My kind of dog: A roast beef retriever. Wonder if we can train Teddy to do that?

From Debra Bell: What haven’t our dogs eaten? Our greyhound Laura once at three loaves of rising bread dough straight out of the pan. I caught her before she started on loaf four. Very scary. Our kitchen is always gated now. That snack necessitated a trip to the emergency vet (because these things never happen when the regular vet is open) due to the fact that rising dough produces alcohol and the stomach is also the perfect temp for yeast to reproduce.

Other items of note: birdseed, a pan of brownies, votive candles, bagels, bread, DVD case, and she stole an uncooked rib eye right off the stove at a friend’s home.

It should be noted that we now enroll any dog in our home in pet insurance the moment they arrive with us.

The only thing I can compare with this is the time my old dog, Pudge, gobbled down a bunch of tomatoes and hot peppers that we’d just harvested from the garden. We called it his “make your own salsa” trick.

From BDN colleague Emily Burnham: Not just one roll of toilet paper. An entire family-sized package of toilet paper. Cheerfully sprinkled throughout the house. Also, lip balm, DVDs, a plate of just-cooked breakfast left unattended on the coffee table for 45 seconds, part of a TV remote, a phone charger, and FIVE PAIRS OF SHOES, including the soles out of $150 boots from Valentine Footwear. Shoes are now put away on shelves or behind closed doors.

Emily, you’ve been holding out on us. All this time, you’ve been telling your office mates that your dog is a perfect little gentleman. Thanks for sharing … finally.

From former BDN outdoor reporter Misty Edgecomb: Half a chocolate birthday cake (with no ill effects), a Christmas pastry from a neighbor (including the paper plate and plastic wrap) and a copy of “The Five Little Peppers and How they Grew.”

Misty, see also: My comment on making your own salsa.

From BDN colleague Chris Cousins: When I was a kid my mom made a 2-pound meatloaf and left it in the oven with the door open a crack to cool while she went to pick up a gallon of milk. We came back and the meatloaf was gone. Muttley didn’t move for like two days.

The things you learn. Chris has always seemed pretty cool to me. The fact that he actually had a dog named “Muttley” makes him even cooler in my book.

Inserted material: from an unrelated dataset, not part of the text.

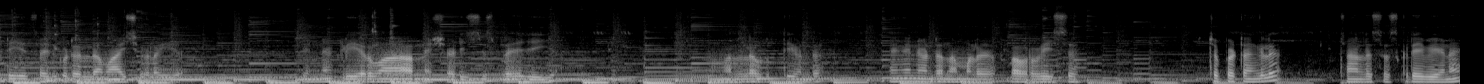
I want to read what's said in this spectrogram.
എന്നിട്ട് ഈ സൈഡിൽ കൂടെ എല്ലാം മായ്ച്ച് കളയുക. പിന്നെ ക്ലിയർ വാർണിഷ് അടിച്ച് സ്പ്രേ ചെയ്യുക. നല്ല വൃത്തിയുണ്ട്. എങ്ങനെയുണ്ട് നമ്മൾ ഫ്ലവർ വേസ് ഇഷ്ടപ്പെട്ടെങ്കിൽ ചാനൽ സബ്സ്ക്രൈബ് ചെയ്യണേ.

From Dan Harnum, Detroit, Mich. (and Sitka, Alaska): Our mastiff, Loki (should’ve known by the name we gave him), liked to magically enter the girls playroom and eat Barbie dolls and assorted Barbie paraphernalia. Our back yard was littered with dog poop adorned with heads, shoes, clothing. Rather eerie to notice a dog turd staring at you.

Leader in the clubhouse: Dan Harnum. Thanks for playing.

And again, from Jana Watson, the final words on the matter: There should be a support group.


John Holyoke can be reached at or 990-8214. Follow him on Twitter: @JohnHolyoke


John Holyoke

About John Holyoke

John Holyoke has been enjoying himself in Maine's great outdoors since he was a kid. Today, he's the Outdoors editor for the BDN, a job that allows him to meet up with Maine outdoors enthusiasts in their natural habitat. The stories he gathers provide fodder for his columns, and this blog.